> Dataset items:
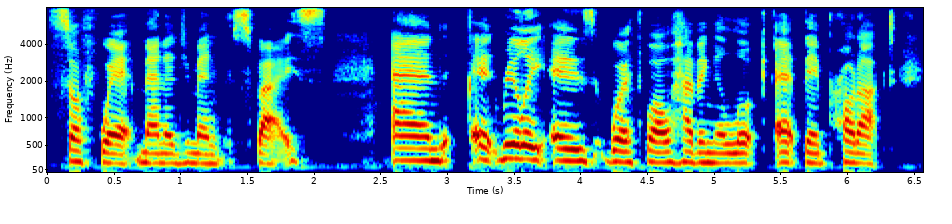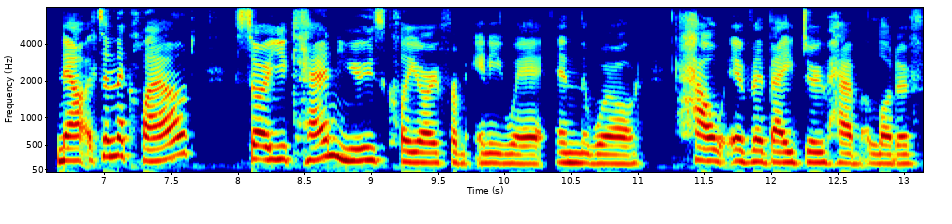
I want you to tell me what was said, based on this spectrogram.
software management space. And it really is worthwhile having a look at their product. Now, it's in the cloud, so you can use Clio from anywhere in the world. However, they do have a lot of,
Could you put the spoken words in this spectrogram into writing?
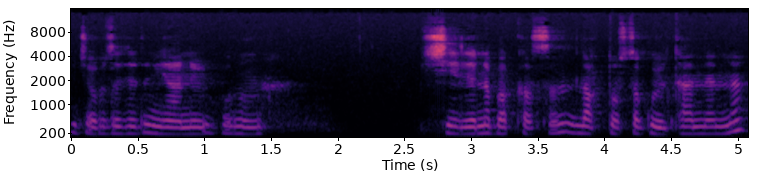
hocamıza dedim yani bunun şeylerine bakasın. Laktozla glutenlerine.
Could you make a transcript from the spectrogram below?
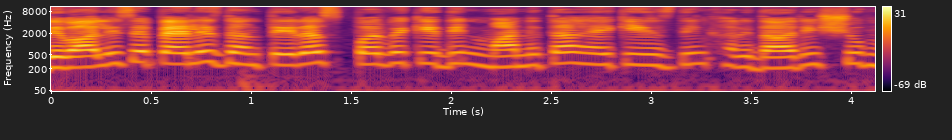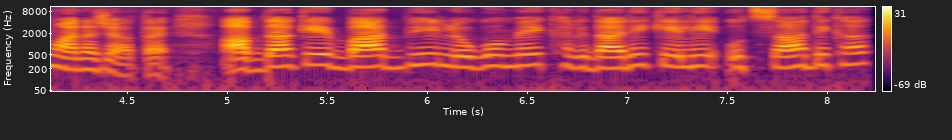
दिवाली से पहले धनतेरस पर्व के दिन मान्यता है कि इस दिन खरीदारी शुभ माना जाता है। आपदा के बाद भी लोगों में खरीदारी के लिए उत्साह दिखा।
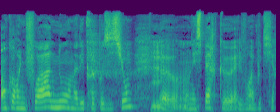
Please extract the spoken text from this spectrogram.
encore une fois, nous, on a des propositions. Hmm. Euh, on espère qu'elles vont aboutir.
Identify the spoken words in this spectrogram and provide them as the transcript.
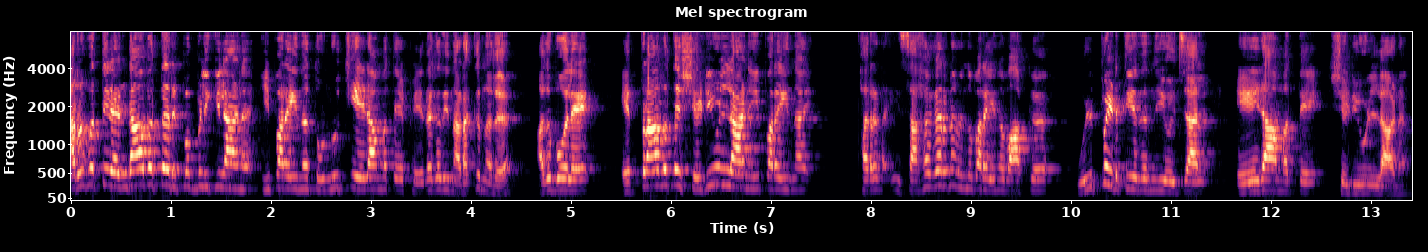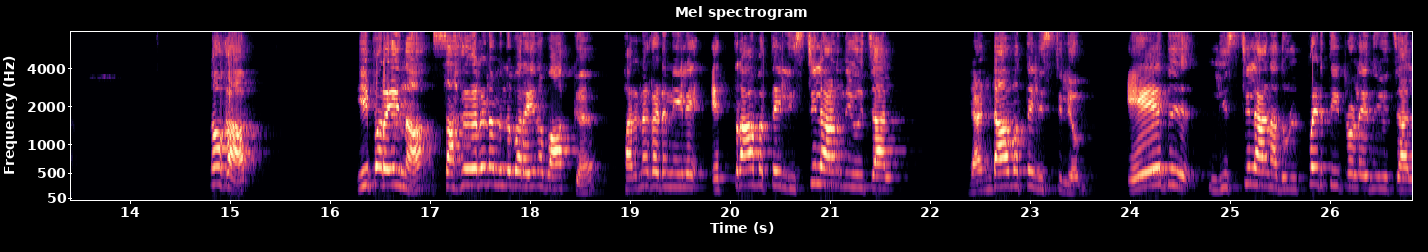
അറുപത്തിരണ്ടാമത്തെ റിപ്പബ്ലിക്കിലാണ് ഈ പറയുന്ന തൊണ്ണൂറ്റി ഏഴാമത്തെ ഭേദഗതി നടക്കുന്നത്. അതുപോലെ എത്രാമത്തെ ഷെഡ്യൂളിലാണ് ഈ പറയുന്ന ഭരണ സഹകരണം എന്ന് പറയുന്ന വാക്ക് ഉൾപ്പെടുത്തിയതെന്ന് ചോദിച്ചാൽ ഏഴാമത്തെ ഷെഡ്യൂളിലാണ്. നോക്കാം. ഈ പറയുന്ന സഹകരണം എന്ന് പറയുന്ന വാക്ക് ഭരണഘടനയിലെ എത്രാമത്തെ ലിസ്റ്റിലാണെന്ന് ചോദിച്ചാൽ രണ്ടാമത്തെ ലിസ്റ്റിലും ഏത് ലിസ്റ്റിലാണ് അത് ഉൾപ്പെടുത്തിയിട്ടുള്ളതെന്ന് ചോദിച്ചാൽ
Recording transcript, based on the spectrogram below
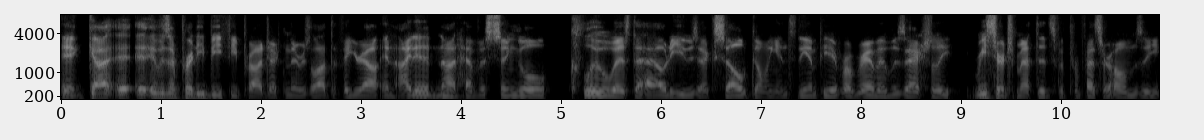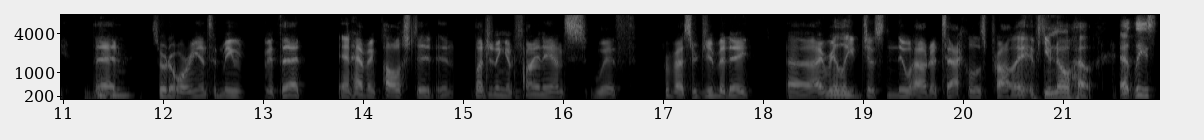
it got it, it was a pretty beefy project, and there was a lot to figure out. And I did not mm-hmm. have a single clue as to how to use Excel going into the MPA program. It was actually research methods with Professor Holmesy that mm-hmm. sort of oriented me with that, and having polished it in budgeting and finance with Professor Jibide uh, I really just knew how to tackle this problem. If you know how, at least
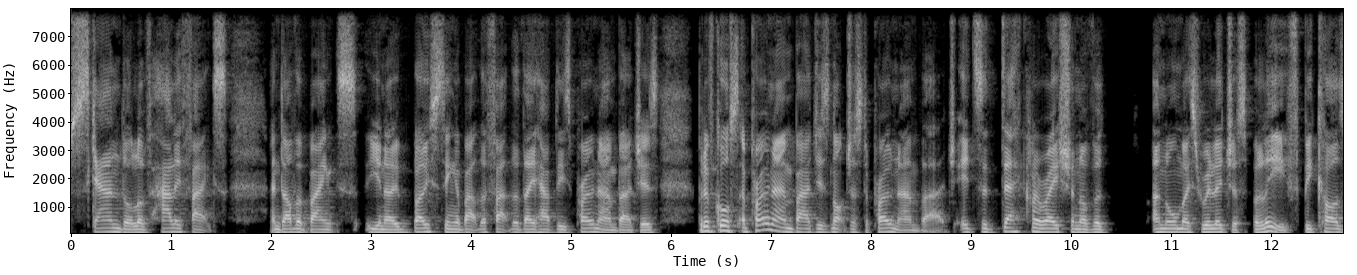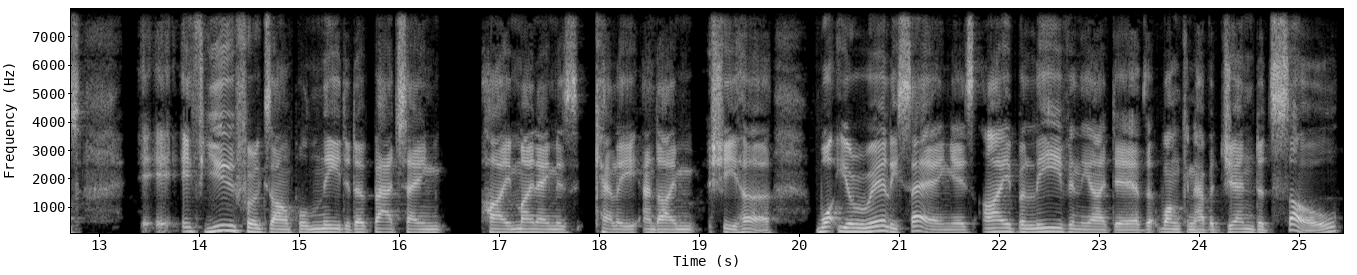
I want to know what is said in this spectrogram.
scandal of Halifax and other banks, you know, boasting about the fact that they have these pronoun badges. But of course, a pronoun badge is not just a pronoun badge, it's a declaration of a, an almost religious belief because if you, for example, needed a badge saying, Hi, my name is Kelly and I'm she, her, what you're really saying is, I believe in the idea that one can have a gendered soul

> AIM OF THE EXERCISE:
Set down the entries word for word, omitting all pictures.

> RESULT FOR THIS EXERCISE:
I want you to tell me what was said, based on this spectrogram.
software management space. And it really is worthwhile having a look at their product. Now, it's in the cloud, so you can use Clio from anywhere in the world. However, they do have a lot of,
Could you put the spoken words in this spectrogram into writing?
hocamıza dedim yani bunun şeylerine bakasın. Laktozla glutenlerine.
Could you make a transcript from the spectrogram below?
दिवाली से पहले धनतेरस पर्व के दिन मान्यता है कि इस दिन खरीदारी शुभ माना जाता है। आपदा के बाद भी लोगों में खरीदारी के लिए उत्साह दिखा।
Please extract the spoken text from this spectrogram.
encore une fois, nous, on a des propositions. Hmm. Euh, on espère qu'elles vont aboutir.
Identify the spoken words in this spectrogram and provide them as the transcript.
അറുപത്തിരണ്ടാമത്തെ റിപ്പബ്ലിക്കിലാണ് ഈ പറയുന്ന തൊണ്ണൂറ്റി ഏഴാമത്തെ ഭേദഗതി നടക്കുന്നത്. അതുപോലെ എത്രാമത്തെ ഷെഡ്യൂളിലാണ് ഈ പറയുന്ന ഭരണ സഹകരണം എന്ന് പറയുന്ന വാക്ക് ഉൾപ്പെടുത്തിയതെന്ന് ചോദിച്ചാൽ ഏഴാമത്തെ ഷെഡ്യൂളിലാണ്. നോക്കാം. ഈ പറയുന്ന സഹകരണം എന്ന് പറയുന്ന വാക്ക് ഭരണഘടനയിലെ എത്രാമത്തെ ലിസ്റ്റിലാണെന്ന് ചോദിച്ചാൽ രണ്ടാമത്തെ ലിസ്റ്റിലും ഏത് ലിസ്റ്റിലാണ് അത് ഉൾപ്പെടുത്തിയിട്ടുള്ളതെന്ന് ചോദിച്ചാൽ
Recording transcript, based on the spectrogram below
it got it, it was a pretty beefy project, and there was a lot to figure out. And I did not mm-hmm. have a single clue as to how to use Excel going into the MPA program. It was actually research methods with Professor Holmesy that mm-hmm. sort of oriented me with that, and having polished it in budgeting and finance with Professor Jibide uh, I really just knew how to tackle this problem. If you know how, at least
I want to know what is said in this spectrogram.
scandal of Halifax and other banks, you know, boasting about the fact that they have these pronoun badges. But of course, a pronoun badge is not just a pronoun badge, it's a declaration of a, an almost religious belief because if you, for example, needed a badge saying, Hi, my name is Kelly and I'm she, her, what you're really saying is, I believe in the idea that one can have a gendered soul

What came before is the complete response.